__Work to complete__: Each line below should be retyped exactly, with no pictures.

__Data items__:
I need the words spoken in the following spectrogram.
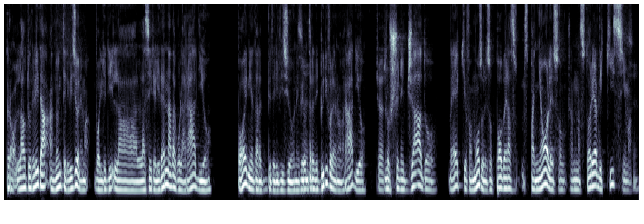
però l'autorialità andò in televisione, ma voglio dire, la, la serialità è nata con la radio. Poi è diventata più televisione, Sì. per entrare Beautiful erano radio. certo. Lo sceneggiato vecchio, famoso, le soap opera s- spagnole, so- hanno una storia vecchissima. Sì.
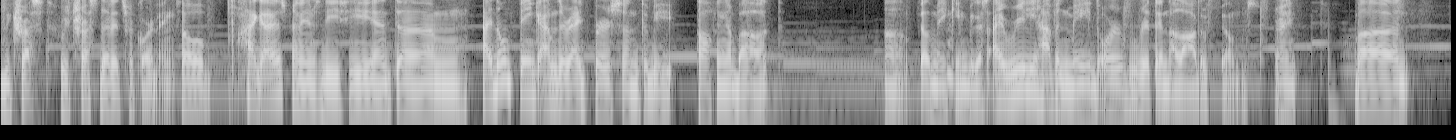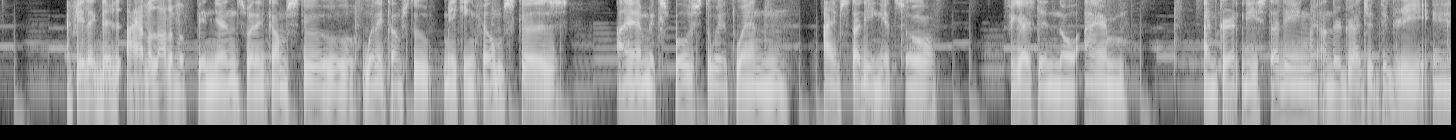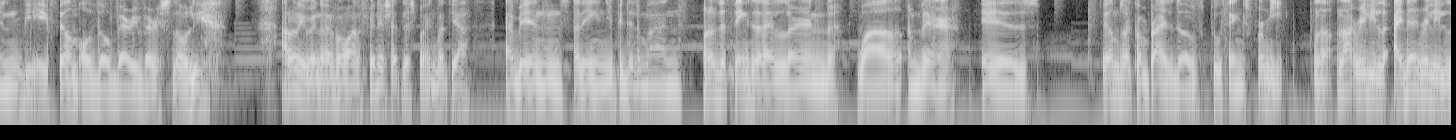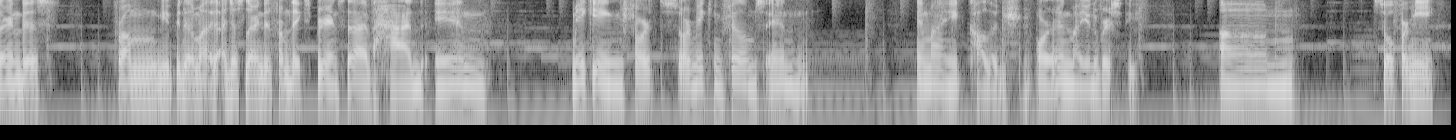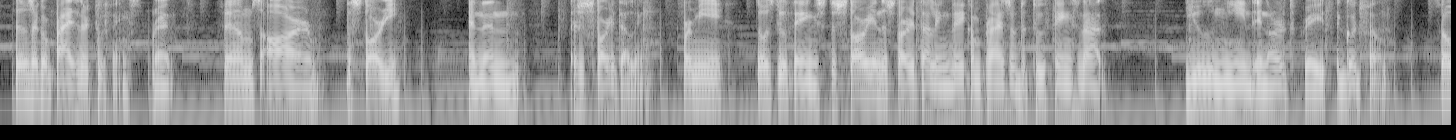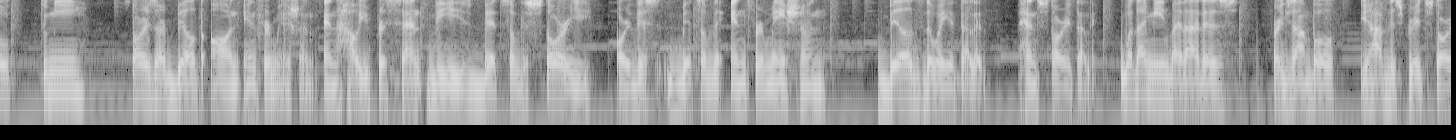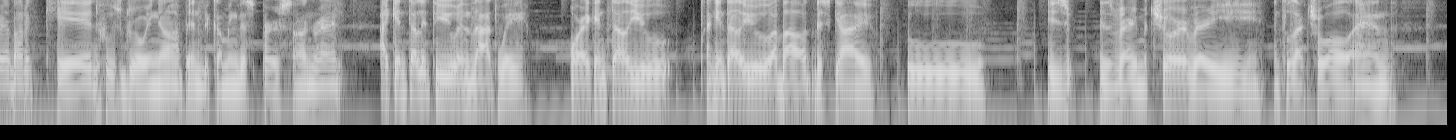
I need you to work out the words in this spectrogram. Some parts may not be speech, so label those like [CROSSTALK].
we trust we trust that it's recording. So hi guys my name is dc and um, i don't think i'm the right person to be talking about uh, filmmaking because i really haven't made or written a lot of films right? But i feel like there's i have a lot of opinions when it comes to when it comes to making films because i am exposed to it when i'm studying it. So if you guys didn't know i am I'm currently studying my undergraduate degree in BA film, although very, very slowly. [LAUGHS] I don't even know if I want to finish at this point, but yeah, I've been studying in UP Diliman. One of the things that I learned while I'm there is films are comprised of two things for me. Not really, I didn't really learn this from UP Diliman. I just learned it from the experience that I've had in making shorts or making films in in my college or in my university. Um, so for me, films are comprised of two things, right? Films are the story, and then there's storytelling. For me, those two things, the story and the storytelling, they comprise of the two things that you need in order to create a good film. So to me, stories are built on information and how you present these bits of the story or these bits of the information builds the way you tell it, hence storytelling. What I mean by that is for example, you have this great story about a kid who's growing up and becoming this person, right? I can tell it to you in that way, or I can tell you, I can tell you about this guy who is is very mature, very intellectual, and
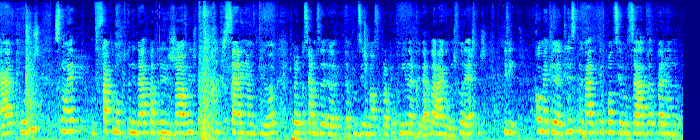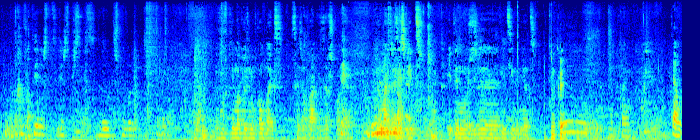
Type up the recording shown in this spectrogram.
ar puros, se não é de facto uma oportunidade para atrair jovens para regressarem ao interior, para passarmos a, a, produzir a nossa própria comida, a cuidar da água, das florestas. Enfim, como é que a crise climática pode ser usada para reverter este, este processo de despovoamento? Obrigada. Vamos pedir uma coisa muito complexa, sejam rápidos a responder. Mais três inscritos temos uh, 25 minutos. Ok. Então,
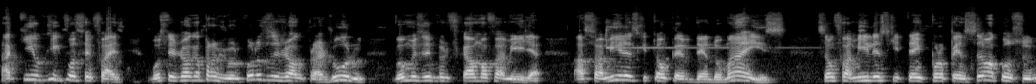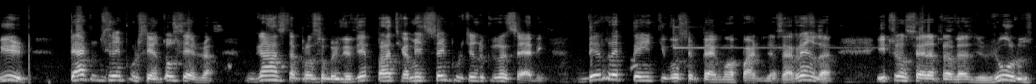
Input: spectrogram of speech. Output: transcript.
Aqui, o que, que você faz? Você joga para juros. Quando você joga para juros, vamos exemplificar uma família. As famílias que estão perdendo mais são famílias que têm propensão a consumir perto de 100%, ou seja, gasta para sobreviver praticamente 100% do que recebe. De repente, você pega uma parte dessa renda e transfere através de juros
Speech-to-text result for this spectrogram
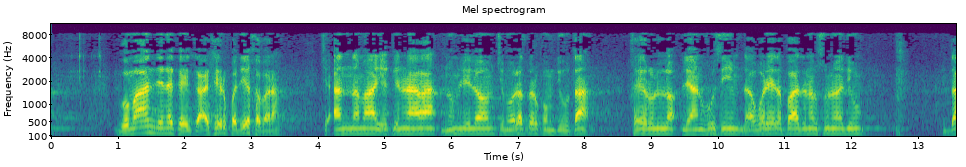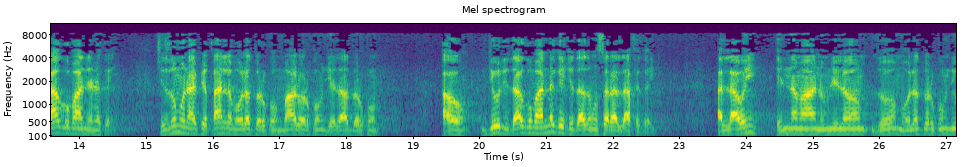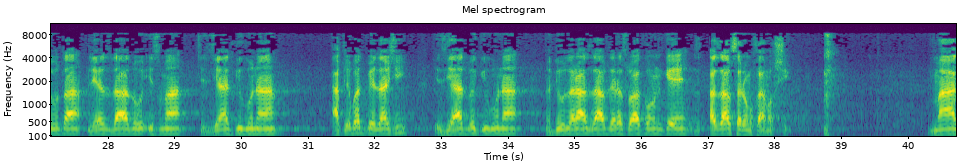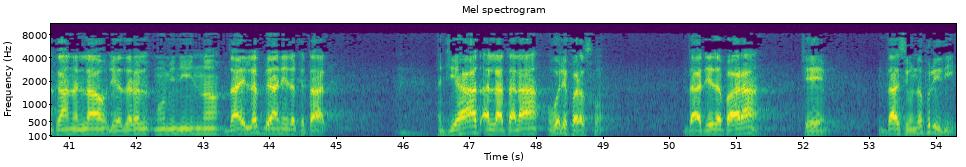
ګمان دې نه کوي کافر په دې خبره چې انما یقینا نملی لهم چې مولت ور کوم دیوتا خیر لانفسهم دا غره د پاد نفسونه دیو دا ګمان دې نه کوي چې زو منافقان له مولت ور کوم مال ور کوم جیداد ور کوم او دیو دې دا ګمان نه کوي چې دا زمو سره الله ښه کوي الله وی انما نملی لهم زو مولت ورکم دیوتا لیزدادو اسما چې زیاد کی ګناه عاقبت پیدا شي چې زیاد به کی ګناه نو دیو لرا عذاب در رسوا کون کې عذاب سره مخامخ شي ما کان الله لیذر المؤمنین دا علت بیانې د قتال جهاد الله تعالی ولې فرض کو دا دې د پاره چې دا سیو نه پری دي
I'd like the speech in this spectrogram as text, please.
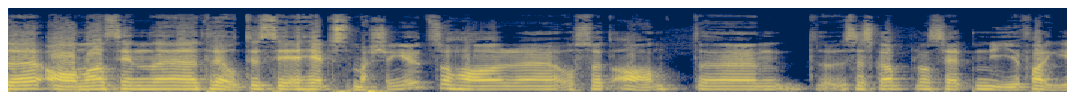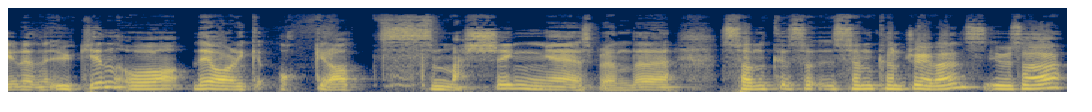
uh, Ana sin uh, 380 ser helt smashing ut, så har uh, også et annet selskap lansert nye farger denne uken. Og det var ikke akkurat smashing, Espen. Sun, Sun Country Airlines i USA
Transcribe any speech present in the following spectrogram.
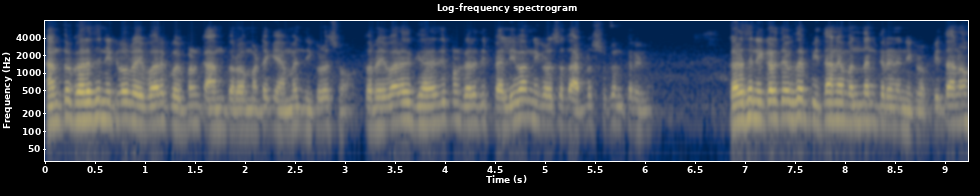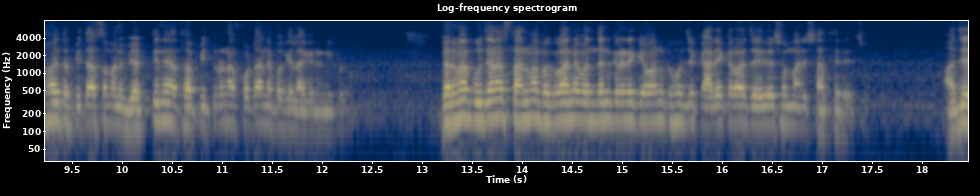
આમ તો ઘરેથી નીકળો, રવિવારે કોઈ પણ કામ કરવા માટે કે એમ જ નીકળો છો. તો રવિવારે ઘરેથી પણ ઘરેથી પહેલી વાર નીકળો છો તો આટલું સુકન કરી ઘરેથી નીકળતી વખતે પિતાને વંદન કરીને નીકળો. પિતા ન હોય તો પિતા સમાન વ્યક્તિને અથવા પિતૃના ફોટાને પગે લાગીને નીકળો. ઘરમાં પૂજાના સ્થાનમાં ભગવાનને વંદન કરીને કહેવાનું કે હું જે કાર્ય કરવા જઈ રહ્યો છું મારી સાથે રહેજો. આજે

__Answer to the exercise__:
I need the words spoken in the following spectrogram.
però l'autorialità andò in televisione, ma voglio dire, la, la serialità è nata con la radio. Poi è diventata più televisione, Sì. per entrare Beautiful erano radio. certo. Lo sceneggiato vecchio, famoso, le soap opera s- spagnole, so- hanno una storia vecchissima. Sì.
I need you to work out the words in this spectrogram. Some parts may not be speech, so label those like [CROSSTALK].
we trust we trust that it's recording. So hi guys my name is dc and um, i don't think i'm the right person to be talking about uh, filmmaking because i really haven't made or written a lot of films right? But i feel like there's i have a lot of opinions when it comes to when it comes to making films because i am exposed to it when i'm studying it. So if you guys didn't know i am I'm currently studying my undergraduate degree in BA film, although very, very slowly. [LAUGHS] I don't even know if I want to finish at this point, but yeah, I've been studying in UP Diliman. One of the things that I learned while I'm there is films are comprised of two things for me. Not really, I didn't really learn this from UP Diliman. I just learned it from the experience that I've had in making shorts or making films in in my college or in my university. Um, so for me, films are comprised of two things, right? Films are the story, and then there's storytelling. For me, those two things, the story and the storytelling, they comprise of the two things that you need in order to create a good film. So to me, stories are built on information and how you present these bits of the story or these bits of the information builds the way you tell it, hence storytelling. What I mean by that is for example, you have this great story about a kid who's growing up and becoming this person, right? I can tell it to you in that way, or I can tell you, I can tell you about this guy who is is very mature, very intellectual, and
Type up the recording shown in this spectrogram.
ar puros, se não é de facto uma oportunidade para atrair jovens para regressarem ao interior, para passarmos a, a, produzir a nossa própria comida, a cuidar da água, das florestas. Enfim, como é que a crise climática pode ser usada para reverter este, este processo de despovoamento? Obrigada. Vamos pedir uma coisa muito complexa, sejam rápidos a responder. Mais três inscritos temos uh, 25 minutos. Ok. Então,
Input: spectrogram of speech. Output: transcript.
Aqui, o que, que você faz? Você joga para juros. Quando você joga para juros, vamos exemplificar uma família. As famílias que estão perdendo mais são famílias que têm propensão a consumir perto de 100%, ou seja, gasta para sobreviver praticamente 100% do que recebe. De repente, você pega uma parte dessa renda e transfere através de juros
Speech-to-text result for this spectrogram
ګمان دې نه کوي کافر په دې خبره چې انما یقینا نملی لهم چې مولت ور کوم دیوتا خیر لانفسهم دا غره د پاد نفسونه دیو دا ګمان دې نه کوي چې زو منافقان له مولت ور کوم مال ور کوم جیداد ور کوم او دیو دې دا ګمان نه کوي چې دا زمو سره الله ښه کوي الله وی انما نملی لهم زو مولت ورکم دیوتا لیزدادو اسما چې زیاد کی ګناه عاقبت پیدا شي چې زیاد به کی ګناه نو دیو لرا عذاب در رسوا کون کې عذاب سره مخامخ شي ما کان الله لیذر المؤمنین دا علت بیانې د قتال جهاد الله تعالی ولې فرض کو دا دې د پاره چې دا سیو نه پری دي
I'd like the speech in this spectrogram as text, please.
uh, Ana sin uh, 380 ser helt smashing ut, så har uh, også et annet selskap lansert nye farger denne uken. Og det var ikke akkurat smashing, Espen. Sun, Sun Country Airlines i USA
Transcribe any speech present in the following spectrogram.
આમ તો ઘરેથી નીકળો, રવિવારે કોઈ પણ કામ કરવા માટે કે એમ જ નીકળો છો. તો રવિવારે ઘરેથી પણ ઘરેથી પહેલી વાર નીકળો છો તો આટલું સુકન કરી ઘરેથી નીકળતી વખતે પિતાને વંદન કરીને નીકળો. પિતા ન હોય તો પિતા સમાન વ્યક્તિને અથવા પિતૃના ફોટાને પગે લાગીને નીકળો. ઘરમાં પૂજાના સ્થાનમાં ભગવાનને વંદન કરીને કહેવાનું કે હું જે કાર્ય કરવા જઈ રહ્યો છું મારી સાથે રહેજો. આજે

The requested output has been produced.